If OLAP is not notified, the vendor name can be removed from the list. See 8 C.F.R. § 1003.65. The full list is divided into separate sections that correspond to each immigration court across the country. For a list of suppliers appearing before a particular immigration court, please click on the appropriate state/territory on the map or list below. Please note that if a particular state/territory is not an active link on the map or list below, there is currently no immigration court or hearing venue in that state. If you live in one of these states/territories, please click on the state where you have your court case to find a local provider. Pro bono legal services are «unremunerated legal services provided to impoverished strangers or to the public good without expectation of direct or indirect compensation, including referral fees (excluding filing fees or photocopying and shipping fees).» 8 C.F.R. § 1003.61(a)(2). The list may not be used by organizations or lawyers to solicit paid legal services.

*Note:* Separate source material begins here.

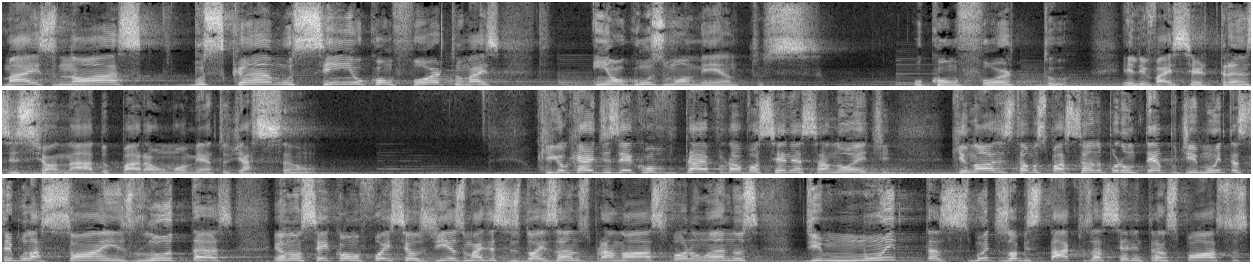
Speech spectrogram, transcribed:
mas nós buscamos sim o conforto, mas em alguns momentos, o conforto, ele vai ser transicionado para um momento de ação. O que eu quero dizer para você nessa noite? Que nós estamos passando por um tempo de muitas tribulações, lutas. Eu não sei como foi seus dias, mas esses dois anos para nós foram anos de muitas, muitos obstáculos a serem transpostos,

The Citizenship Works directory will help you find a non-profit organization in your area that is qualified to help you with your case. Visit to learn more. RMIAN is a non-profit organization that supports low-income adults and children in immigration procedures. RMIAN promotes knowledge of legal rights, provides effective representation to ensure due process, works to improve detention conditions, and promotes a more humane immigration system, including alternatives to detention. The list is made available to individuals in immigration proceedings and includes information on non-profit organizations and lawyers who have committed to providing pro bono legal services at least 50 hours per year in front of the immigration court venue where they are on the list. The list also includes information on pro bono money transfer services that refer people to pro bono lawyers in immigration court cases. We specialize in immigration law and legal barriers that overlap with immigration assistance. The ACLU Southern California is at the forefront of local, state, and national efforts to protect all immigrants—citizens and non-citizens alike—from unlawful detention, discrimination, and abuse by law enforcement, and to ensure they retain their fair trial rights and access to counsel in immigration proceedings.

We are a non-profit agency that promotes justice by providing free, low-cost legal services to underserved immigrant children, families and refugees. With legal services, social programs, loan assistance, and an advocacy team focused on changing the discourse on immigration in this country, RAICES operates on the national front line of the fight for immigration rights. We defend the rights of immigrants and refugees, empower individuals, families and communities, and work for freedom and justice. For more information, if you are in the immigration process, click here. For adults in immigration detention and for immigrant children who have experienced abuse, neglect or violence. As required by law, EOIR maintains a list of pro bono legal service providers and a list of recognized organizations and accredited representatives. See 8 C.F.R. § 1003.61 and § 1292.2. The information published on the list and on the list is provided to EOIR by pro bono legal service providers and recognized bodies.